> **Problem to work on**
Beginning at the line containing "Mel spectrogram, 7.9", repeat each line below exactly up to and including the line containing "Real or fake, neural codec or vocoder, ordinary". Do not repeat the pictures.

> **The data**
* * * * *
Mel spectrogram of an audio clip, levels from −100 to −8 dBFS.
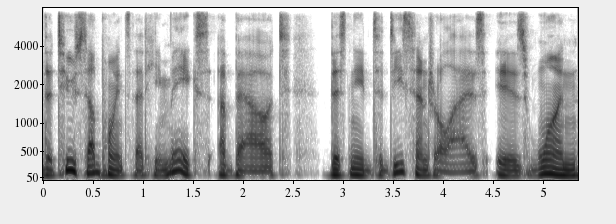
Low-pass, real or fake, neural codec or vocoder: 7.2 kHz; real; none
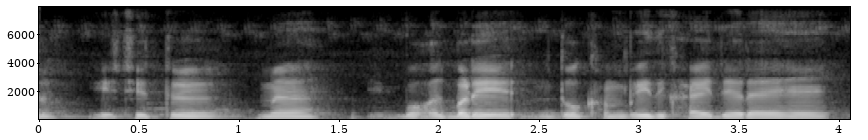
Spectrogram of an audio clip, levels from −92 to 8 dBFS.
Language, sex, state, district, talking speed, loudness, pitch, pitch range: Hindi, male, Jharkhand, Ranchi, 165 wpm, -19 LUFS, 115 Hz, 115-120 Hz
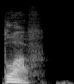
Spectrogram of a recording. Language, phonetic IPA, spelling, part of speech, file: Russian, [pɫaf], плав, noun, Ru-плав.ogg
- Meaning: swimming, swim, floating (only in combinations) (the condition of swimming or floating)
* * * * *
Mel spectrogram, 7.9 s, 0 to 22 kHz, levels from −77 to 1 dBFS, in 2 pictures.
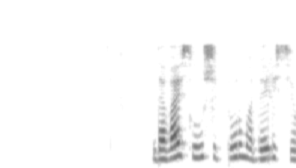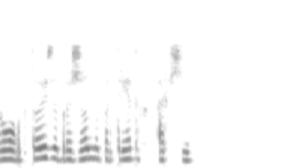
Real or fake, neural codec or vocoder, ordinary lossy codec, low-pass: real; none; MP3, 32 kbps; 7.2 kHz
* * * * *
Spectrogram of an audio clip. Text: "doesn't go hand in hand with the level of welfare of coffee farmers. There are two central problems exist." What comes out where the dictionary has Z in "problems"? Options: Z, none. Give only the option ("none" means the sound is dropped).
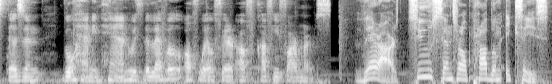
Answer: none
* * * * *
> **Result of the task**
Mel spectrogram, 7.9 s, 0 to 22 kHz, levels from −77 to 1 dBFS, in 2 pictures.
Real or fake, neural codec or vocoder, ordinary lossy codec, low-pass: real; none; MP3, 32 kbps; 7.2 kHz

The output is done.